Reproduce, word for word, all of the records; the pictures stay out.

━━━━━━━━━━━━━━━━━━━━

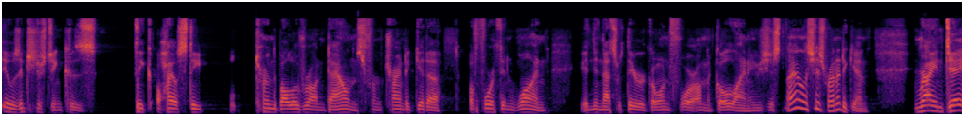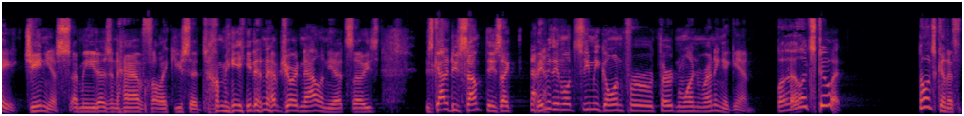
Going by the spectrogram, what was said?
it was interesting because I think Ohio State turned the ball over on downs from trying to get a, a fourth and one and then that's what they were going for on the goal line. He was just, oh, let's just run it again. Ryan Day, genius. I mean, he doesn't have, like you said, Tommy, he doesn't have Jordan Allen yet, so he's he's got to do something. He's like, maybe they won't see me going for third and one running again. Well, let's do it. No one's going to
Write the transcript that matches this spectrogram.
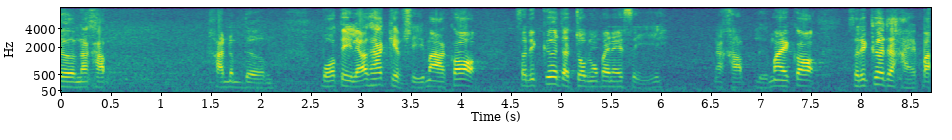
เดิมๆนะครับ คานเดิมๆปกติแล้วถ้าเก็บสีมาก็สติกเกอร์จะจมลงไปในสีนะครับ หรือไม่ก็สติกเกอร์จะหายไป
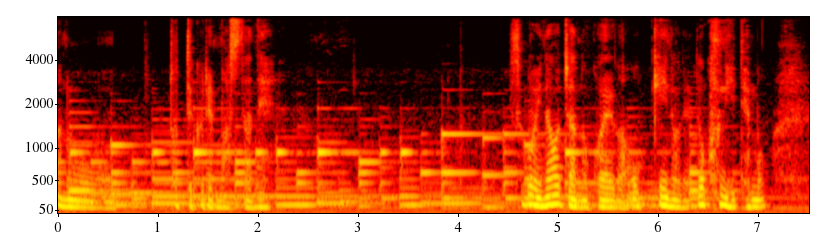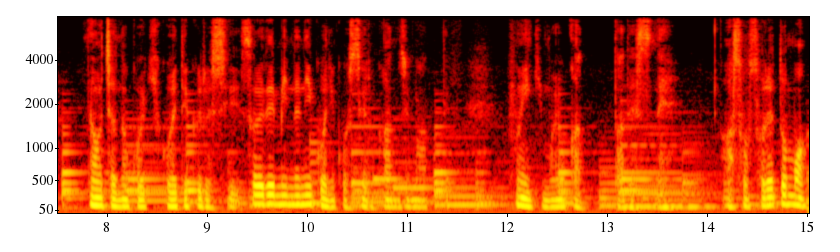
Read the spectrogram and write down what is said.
あの撮ってくれましたね。すごいなおちゃんの声が大きいのでどこにいても なおちゃんの声聞こえてくるしそれでみんなニコニコしてる感じもあって雰囲気も良かったですね。あそうそれとも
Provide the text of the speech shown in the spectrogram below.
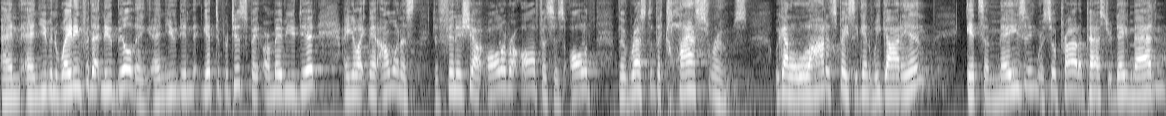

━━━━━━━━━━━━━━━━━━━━

Written reply:
Going by the spectrogram, what was said?
it was interesting because I think Ohio State turned the ball over on downs from trying to get a, a fourth and one and then that's what they were going for on the goal line. He was just, oh, let's just run it again. Ryan Day, genius. I mean, he doesn't have, like you said, Tommy, he doesn't have Jordan Allen yet, so he's he's got to do something. He's like, maybe they won't see me going for third and one running again. Well, let's do it. No one's going to
Write the transcript that matches this spectrogram.
เดิมๆนะครับ คานเดิมๆปกติแล้วถ้าเก็บสีมาก็สติกเกอร์จะจมลงไปในสีนะครับ หรือไม่ก็สติกเกอร์จะหายไป
Read the spectrogram and write down what is said.
あの撮ってくれましたね。すごいなおちゃんの声が大きいのでどこにいても なおちゃんの声聞こえてくるしそれでみんなニコニコしてる感じもあって雰囲気も良かったですね。あそうそれとも
Provide the text of the speech shown in the spectrogram below.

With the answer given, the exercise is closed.